* _About this exercise_
Leaving out the images, repeat all the lines below exactly.

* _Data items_
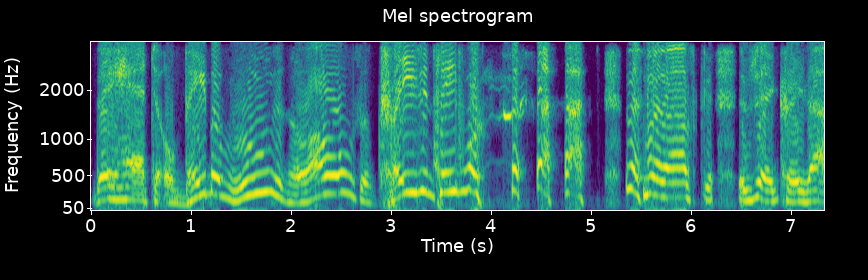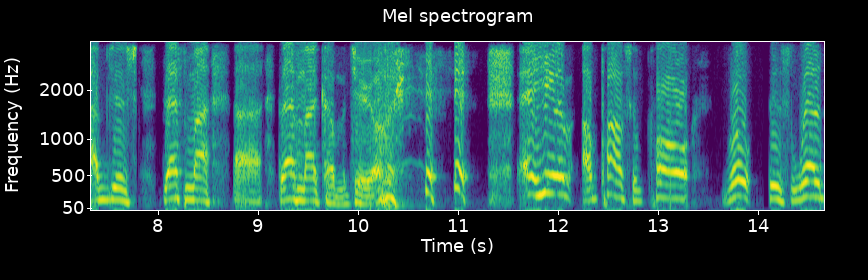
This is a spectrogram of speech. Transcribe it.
they had to obey the rules and the laws of crazy people. That's what Oscar said crazy. I'm just that's my uh that's my commentary and here Apostle Paul wrote this letter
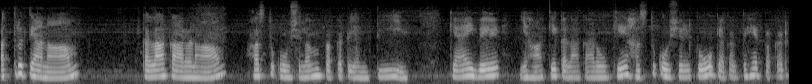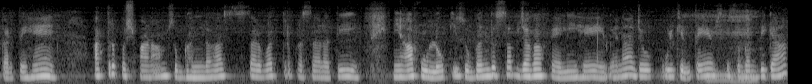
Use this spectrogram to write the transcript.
अत्रत्यानां कलाकाराणां हस्तकौशलम प्रकटयन्ति क्या है वे यहाँ के कलाकारों के हस्तकौशल को क्या करते हैं? प्रकट करते हैं। अत्र पुष्पाणाम सुगंध सर्वत्र प्रसरती। यहाँ फूलों की सुगंध सब जगह फैली है है ना? जो फूल खिलते हैं, उसकी सुगंध भी क्या?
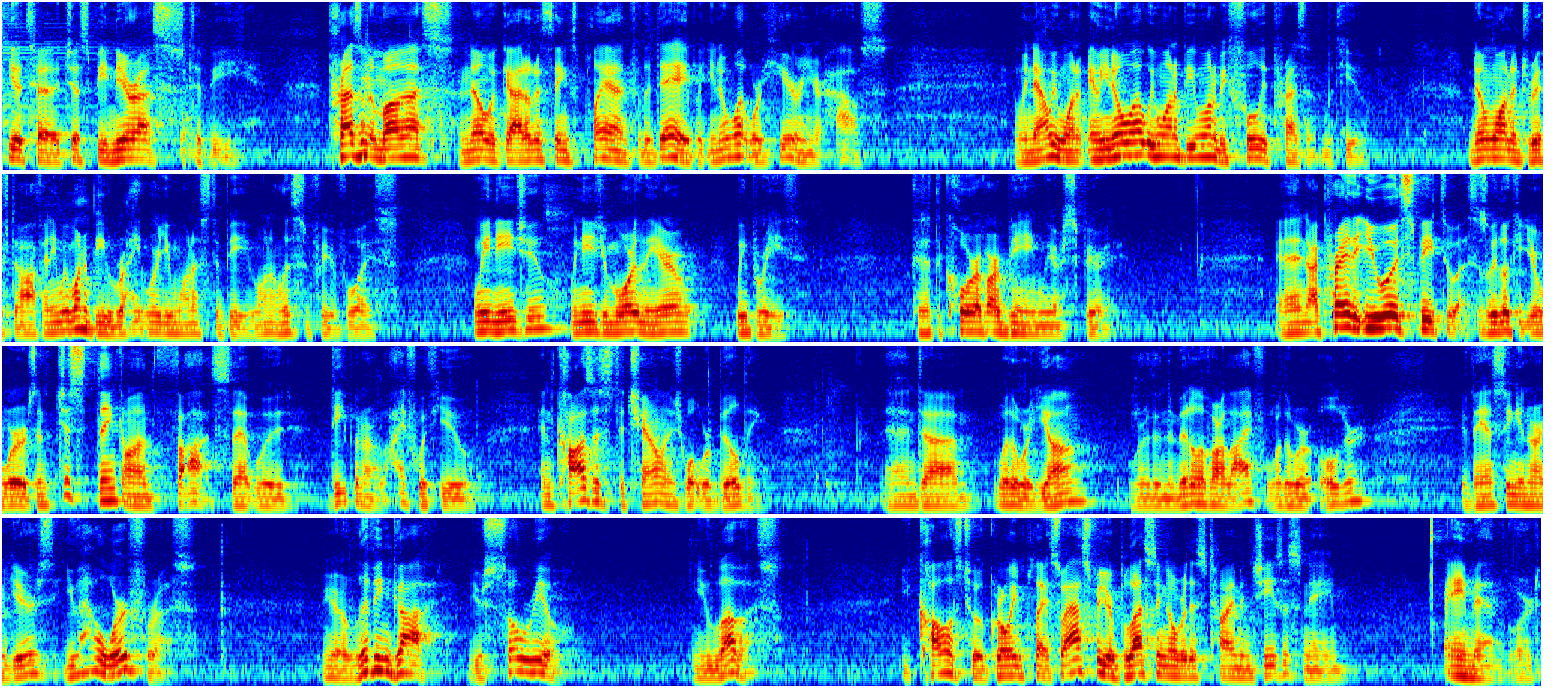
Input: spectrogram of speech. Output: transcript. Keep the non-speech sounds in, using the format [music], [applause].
ask you to just be near us, to be present among us. I know we've got other things planned for the day, but you know what? We're here in your house. And we now we want to, and you know what? We want to be, we want to be fully present with you. We don't want to drift off any. We want to be right where you want us to be. We want to listen for your voice. We need you. We need you more than the air we breathe. Because at the core of our being, we are spirit. And I pray that you would speak to us as we look at your words and just think on thoughts that would deepen our life with you and cause us to challenge what we're building. And um, whether we're young, whether in the middle of our life, whether we're older, advancing in our years, you have a word for us. You're a living God. You're so real. You love us. You call us to a growing place. So ask for your blessing over this time in Jesus' name. Amen, Lord.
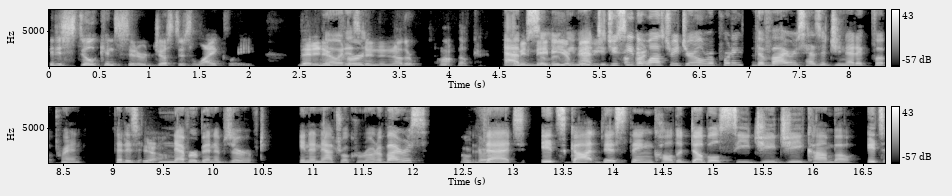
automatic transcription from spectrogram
it is still considered just as likely that it no, occurred it in another. Oh, okay. Absolutely I mean, maybe, not. Maybe, Did you see the Wall Street Journal reporting? The virus has a genetic footprint that has yeah. never been observed in a natural coronavirus. Okay. That it's got this thing called a double CGG combo. It's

* _Exercise response_
This is a spectrogram of speech. Transcribe it.
they had to obey the rules and the laws of crazy people. That's what Oscar said crazy. I'm just that's my uh that's my commentary and here Apostle Paul wrote this letter
Use this spectrogram to write the transcript.
अत्रत्यानां कलाकाराणां हस्तकौशलम प्रकटयन्ति क्या है वे यहाँ के कलाकारों के हस्तकौशल को क्या करते हैं? प्रकट करते हैं। अत्र पुष्पाणाम सुगंध सर्वत्र प्रसरती। यहाँ फूलों की सुगंध सब जगह फैली है है ना? जो फूल खिलते हैं, उसकी सुगंध भी क्या?
Input: spectrogram of speech. Output: transcript. Keep the non-speech sounds in, using the format [music], [applause].
ask you to just be near us, to be present among us. I know we've got other things planned for the day, but you know what? We're here in your house. And we now we want to, and you know what? We want to be, we want to be fully present with you. We don't want to drift off any. We want to be right where you want us to be. We want to listen for your voice. We need you. We need you more than the air we breathe. Because at the core of our being, we are spirit. And I pray that you would speak to us as we look at your words and just think on thoughts that would deepen our life with you and cause us to challenge what we're building. And um, whether we're young, whether in the middle of our life, whether we're older, advancing in our years, you have a word for us. You're a living God. You're so real. You love us. You call us to a growing place. So ask for your blessing over this time in Jesus' name. Amen, Lord.
automatic transcription from spectrogram
it is still considered just as likely that it no, occurred it in another. Oh, okay. Absolutely I mean, maybe, not. Maybe, Did you see the Wall Street Journal reporting? The virus has a genetic footprint that has yeah. never been observed in a natural coronavirus. Okay. That it's got this thing called a double CGG combo. It's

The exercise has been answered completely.